Massachusetts Governor Deval Patrick and his administration officials announced last month that the Massachusetts Department of Public Health has been awarded a 2 year $400,000 federal grant to help combat prescription drug abuse. Governor Patrick had already declared opioid abuse a public health emergency earlier this year, and he stated that the approved grant would be utilized to help improve the state’s Prescription Drug Monitoring Program (PMP), which tracks the prescribing and dispensing of certain scheduled prescriptions drugs by Massachusetts pharmacies.
Planning for Prescription Drug Programs
In June of this year Governor Patrick arranged a meeting of the New England governors at Brandeis University to discuss a regional response to the growing opioid epidemic, which resulted in arrangements to explore cross-border Prescription Drug Monitoring Program data collecting and comparing along with registration to help prevent prescription misuse and abuse across the entire region.
This two-year U.S. Department of Justice grant will allow the state to offer training to health care providers using the system. It will also help fund training for law enforcement officials on the “behavioral aspects of prescription drug abuse” and other education and outreach initiatives gear toward education and community outreach to help address prescription drug abuse on the home front.
Statements of State Officials
Public health commissioner Cheryl Bartlett and other state officials said that monitoring and regulating the distribution of prescription narcotic medications is an essential part of addressing the current drug epidemic. U.S. Sen. Edward Markey said in a prepared statement,
“This important (Department of Justice) grant will help increase training for Massachusetts officials using the monitoring program in recognizing the signs of addiction and providing appropriate referrals to treatment, which is key to breaking the cycle of abuse and addiction,”
Congressman Stephen F. Lynch also commented on the new efforts being made to effectively address the growing concern in Massachusetts.
“Investing in training for prescribers and law enforcement is a critical step in combating the opioid addiction crisis. I thank the Patrick Administration and the U.S. Department of Justice for their continued commitment to addressing this epidemic. Families across Massachusetts and throughout the country are facing the devastating loss of loved ones to drug addiction. We must do everything we can to provide adequate resources for law enforcement, health care providers, and our communities in order to end the opioid addiction crisis. I continue to support maximum funding for the Hal Rogers Prescription Drug Monitoring Program as it provides important tools for states to collect data and monitor highly abused medications.”
With this new grant, the state has a few specific plans they would like to put into action. A few important pieces of the plan that the grant will assist them in facilitating include:

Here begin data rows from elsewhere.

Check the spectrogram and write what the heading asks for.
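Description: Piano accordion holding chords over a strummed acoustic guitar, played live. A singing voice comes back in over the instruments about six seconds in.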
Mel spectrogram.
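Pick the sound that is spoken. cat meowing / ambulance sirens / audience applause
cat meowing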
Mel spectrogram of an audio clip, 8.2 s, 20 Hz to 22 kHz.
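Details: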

- Expanding the state’s PMP training program for law enforcement, regulatory agency and prosecutorial personnel. The training program promotes greater understanding of the behavioral aspects of prescription drug abuse and how to provide referrals to substance abuse treatment programs, including development of drug diversion investigation case studies with technology assisted class participation.

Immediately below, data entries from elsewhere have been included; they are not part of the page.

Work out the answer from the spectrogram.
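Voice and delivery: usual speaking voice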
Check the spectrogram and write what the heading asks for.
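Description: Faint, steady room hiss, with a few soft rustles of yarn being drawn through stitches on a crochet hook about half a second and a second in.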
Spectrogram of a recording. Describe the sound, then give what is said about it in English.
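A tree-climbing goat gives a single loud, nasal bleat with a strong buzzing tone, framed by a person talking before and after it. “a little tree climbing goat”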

- Develop web-based and other training curricula for health care providers and their delegates on how to best utilize the PMP and incorporate patient prescription records into clinical decisions.
- Enhance education and outreach initiatives to support community-wide public health and safety efforts. This includes creating provider-based “how to” videos, pamphlets, quick reference guides, as well as tool-kits to help communities understand the effectiveness of their PMP-based programs.
The Fiscal Year 2015 budget for Massachusetts also invests in a number of recommendations made by Governor Patrick’s Opioid Task Force, including
- $10 million trust fund to increase substance abuse treatment
- $1 million to expand access to naloxone for overdose reversal
- $500,000 for accreditation of sober homes
At this point, with the prescription drug problem being so closely related to the heroin epidemic that has been plaguing Massachusetts for some time, it is no trouble to see why the state officials are taking this opportunity so seriously. There is a lot to be done in regards to changing the stigma, raising awareness on treatment and making it more available, and educating the community. And that is not just in Massachusetts, it’s something that needs to be done across the board, across the country.
Prescription drug abuse is a serious issue, and not too many people are aware of how intimately prescription drugs, especially opiates, contribute to serious and potentially fatal heroin addiction. As treatment becomes more vital, treatment methods evolve to address the needs of those who suffer, and new innovations are made every day with the power to change lives. If you or someone you love is struggling with substance abuse or addiction, please call toll-free 1-800-951-6135